A woman who, after realizing the wait was going to be a lot longer than she expected, left only to return 10 minutes later with a fully loaded hot dog from a cart outside the hotel which she proceeded to eat in street meat fashion in front of a hundred, cranky and hungry onlookers.
When your group is finally called you enter what feels likes a steam room and set up your station. By luck of the draw, I was front and centre in row 1. Forty-seven other contestants set up in the same way. The rules were simple. Once the clock started, you had three minutes to plate. So, I mixed the slaw, threw down the shells…two minutes… filled them , topped with shrimp and…..one minute remaining began the final garnish. Before I knew it, the familiar shout of “hands up” filled the room and I was unable to top my tacos with chopped cilantro. Regardless, I was pleased with the dish and got prepared for the judges. After judging we were allowed to snap pictures although all I had was my low resolution blackberry camera.
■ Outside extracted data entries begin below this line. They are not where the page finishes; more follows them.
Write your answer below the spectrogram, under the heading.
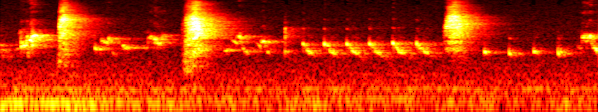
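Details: Pet budgerigar mimicking a phone ringing: sharp high chirps, then a rapid run of evenly spaced warbling pulses like an electronic ring tone, broken by one loud chirp, in a quiet room.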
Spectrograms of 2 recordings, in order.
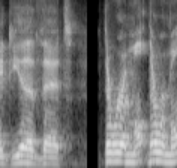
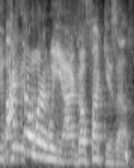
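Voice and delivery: put-on Brooklyn tough-guy accent, higher at first; New York accent; 4 semitones higher than usual. Detective snapping at his questioner in a New York accent. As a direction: throw it back like a cranky New York cop. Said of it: "Why do you sound like you're from New York?".

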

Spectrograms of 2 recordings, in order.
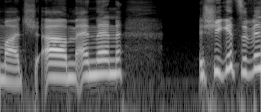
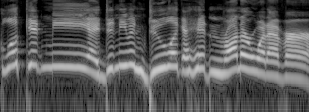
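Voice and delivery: high-pitched, exaggerated self-justifying protest; imitating an indignant nun arguing; mock indignant plea; 6 semitones higher than usual. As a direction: plead your case in a hammed-up high voice. Acted plea to lead nun.

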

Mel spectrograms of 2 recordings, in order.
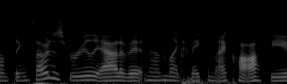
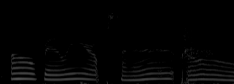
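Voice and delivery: higher, syrupy mock sympathy; passive-aggressive; 5 semitones higher, 7 dB quieter, much slower than usual. Coworker imitating manager mocking a complaining customer, passive-aggressive. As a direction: fake concern with a sneer underneath. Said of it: "very passive-aggressive".

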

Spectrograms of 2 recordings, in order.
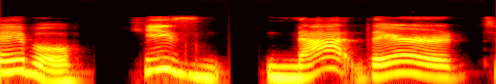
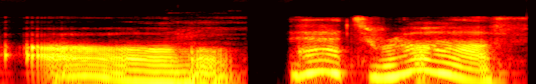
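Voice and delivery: long, sympathetic "oh", mildly tearful; a little choked up; much slower than usual. Retold or imitated. Podcaster reacts to a last wish, mock choked-up sympathy. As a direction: retell being moved, lightly choked up. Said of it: "a little choked up".

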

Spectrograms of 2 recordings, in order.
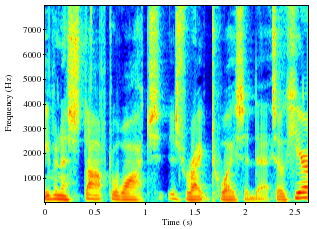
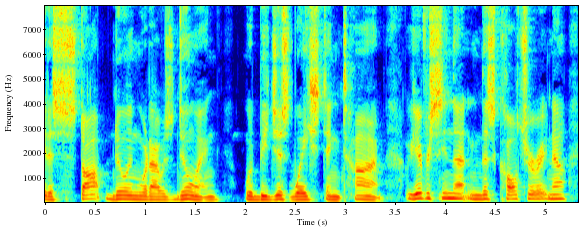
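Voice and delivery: ordinary talk, nothing marked

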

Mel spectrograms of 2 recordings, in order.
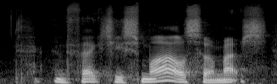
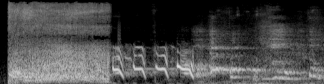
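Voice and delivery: long, high burst of held-in laughter; imitated giggle outburst. Jean loses control in the meeting, bursting giggle. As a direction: burst out giggling after trying not to. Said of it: "she went".

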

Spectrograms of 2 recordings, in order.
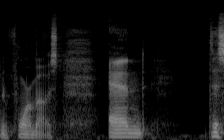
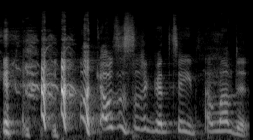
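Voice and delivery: delighted laughing; 7 dB louder than usual. Real, not acted. Delighted laughter recalling scene.

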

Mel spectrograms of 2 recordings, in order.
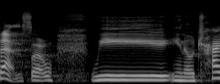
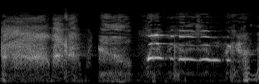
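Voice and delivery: very high squeaky mock panic; hammed-up panicked squeal under the breath; freaking out; much faster than usual. Friends spotting the moose, freaking out. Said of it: "they're, like, freaking out".

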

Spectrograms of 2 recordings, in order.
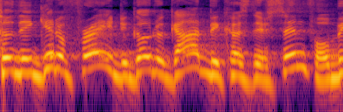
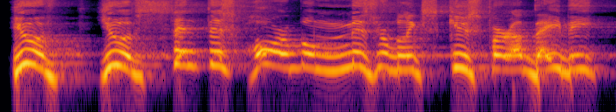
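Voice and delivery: laying a curse; 7 semitones higher than usual. Retold or imitated. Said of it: "And he would curse them".

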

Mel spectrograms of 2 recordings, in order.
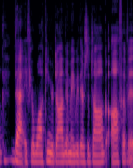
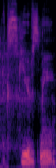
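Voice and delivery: much softer, falling, clipped warning; quiet stern excuse me; 11 dB quieter, slower than usual. Shown as a demonstration. Cohost demoing the phrase, quiet and stern. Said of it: "Excuse me" works the same thing".

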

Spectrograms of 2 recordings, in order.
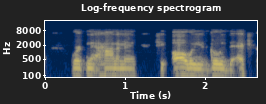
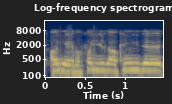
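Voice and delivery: a touch higher, breezy mock ask; co-host voicing the last-minute request; mimicking coworker; 6 semitones higher than usual. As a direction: lightly mimic the casual favor. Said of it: "You go on vacation next week".

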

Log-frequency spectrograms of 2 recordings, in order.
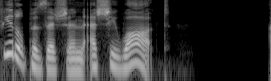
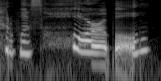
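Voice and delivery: higher, strained voice of a frightened woman; Laura reliving the horror, voice pitched up; shaken young woman; 14 semitones higher than usual. A narrator's reading. Laura telling Jess and Nate her ordeal, higher and shaken.

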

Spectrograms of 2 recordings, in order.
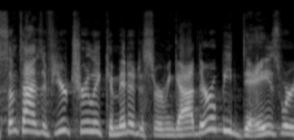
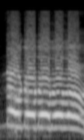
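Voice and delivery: loud shrill mock protest, much higher; toddler tantrum; 10 semitones higher, 11 dB louder, faster than usual. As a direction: yell "No, no, no" like a three-year-old throwing a fit. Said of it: "Emery goes ballistic".

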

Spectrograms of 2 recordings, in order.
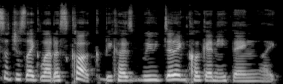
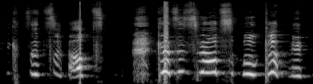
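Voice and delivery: high, squeaky, strained voice; real high-pitched near-laughing whine; embarrassed confession. Real, not acted.

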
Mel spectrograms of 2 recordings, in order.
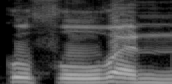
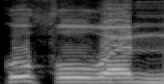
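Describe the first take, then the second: No difference in how they are said.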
The aforementioned blue sheet had my number on one side and the scoring system on the other. Essentially, contestants are judged on taste, appearance, creativity, food knowledge and quality of ingredients. In addition, there was room for judges to add comments about personal stories and aspirations of each of the contestants. The main food judges were the executive producers of Masterchef USA. Other judges included a number involved in the Canadian production. Since I was at the first table, the judges got to me soon. She confirmed my use of homemade tortillas, cut my shrimp to check if it was cooked and asked me if I used three different sauces. I boasted yes, yes and yes. The second judge asked me about the shrimp and I told her about my corn pop coating. She said it sounded that something David Chang would do. That comment alone was like scoring a birdie during a shitty round of golf…anything else didn’t matter.
So, after an extensive judging period in which not a single judge tasted anything I made, deliberations began. It was like waiting for a court decision. My row speculated that the longer it took, the more likely we were to go through. In the meantime, we wandered around the room and admired each other’s dishes. There was chocolate ravioli, ceviches, tartares, a whole pork roast with three sauces, gluten free cupcakes, ribs and all sorts of other things. After about 30 minutes, they returned and instructed us to either return to the holding room for further interviews if we made it or take the walk of shame out the front door and back to the mundane life of cooking without fanfare and pressure if we didn’t.
In the end, I was dismissed. I think the most frustrating part was not having any idea why. Was it my boring story about cooking in a way that will appeal to my kids? Was it the fact I opted for street food as opposed to something more refined? Whatever it was, it wasn’t the taste because..well….they didn’t taste it.
I’m looking forward to the show which should air in January, hoping I recognize a few of the finalists. Although I won’t be one of them, I can tell those around me that I would have made it if my hair was blue , if they actually tasted my food or if I made something more refined (as they smile at you while thinking in their heads.. “You must have been really bad because I can’t believe that schmuck went further than you did). In the end, it was a fun experience and I can honesty say there are no sour grapes, although I may use them should I choose to try out next year. Roasted venison with a sour grape reduction on a bed of quinoa and woodland mushrooms…I like the sound of that.